This draft boasted what appears to be a good collection of interior defensive lineman, but seemingly lacked in immediate impact defensive end talent. Or so it seems, just days after the draft. Even if a number of these ends become pocket-collapsing menaces down the line, few ends produce at an elite level in year one. It's certainly worth keeping an eye on Jabaal Sheard in Cleveland, Brooks Reed and J.J. Watt in Houston, Aldon Smith in San Francisco and especially Cameron Jordan in New Orleans, but let others overinvest in what are still budding prospects, and instead focus on more proven veteran commodities.
Match made in
Jimmy Smith, the mercurial Colorado corner, slipped past where his draft grade suggested due likely to perceived character concerns. Could there have been a better fit for him than in Baltimore, a team defined by a veteran defense rife with leadership? Probably not. And the need on the Ravens' side is met as well in the athletic and rangy Smith, as their corner play has been inconsistent for a few seasons now.
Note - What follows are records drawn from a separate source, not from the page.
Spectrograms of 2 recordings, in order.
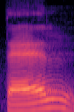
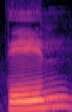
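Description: First: The vowel is lower and more open, like 'æ'. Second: The vowel is mid-high, like 'e'. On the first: "জিহ্বাটাকে আরেকটু নিচে নামান, উচ্চারিত হবে এ।" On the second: "জিহ্বাটাকে কয়েক degree নিচে নামান, উচ্চারিত হবে এ।"

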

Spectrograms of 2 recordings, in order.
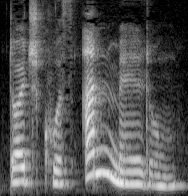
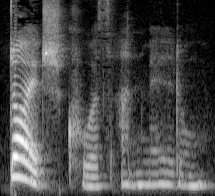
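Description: First: The main stress falls later, not on the first syllable. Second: The main stress is on the first syllable. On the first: The speaker calls it wrong. "wir sagen zum Beispiel nicht" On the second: The speaker calls it right. "Wir sagen"

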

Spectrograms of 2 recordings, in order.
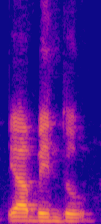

Even Darrelle Revis was targeted a ton as a starting rookie corner, and Smith should see a good deal of work come his way, as well.
Names to know
Linebacker Casey Matthews lands in a good spot to earn early playing time in Philadelphia. With several question marks about the outside gigs in a reworked defense, Matthews could find the field early on. Colin McCarthy could be a valuable enforcer for the Titans for a front seven in transition, and merits consideration for depth purposes. Tampa Bay took some risk with sack specialist Da'Quan Bowers, but it comes with considerable potential return if his health holds up. Come August, Prince Amukamara and Aaron Williams might just become the top rookie sleepers in the defensive back crop. In addition to McCarthy, the Titans landed Akeem Ayers at a value, and the athletic UCLA product could start from day one for what should be an exciting young Tennessee front seven.
Jim McCormick is an IDP and fantasy football analyst for ESPN.com, as well as the editor and publisher of BLITZ Magazine, a print and online publication covering football from prep to pro. Contact email@example.com with all of your IDP concerns.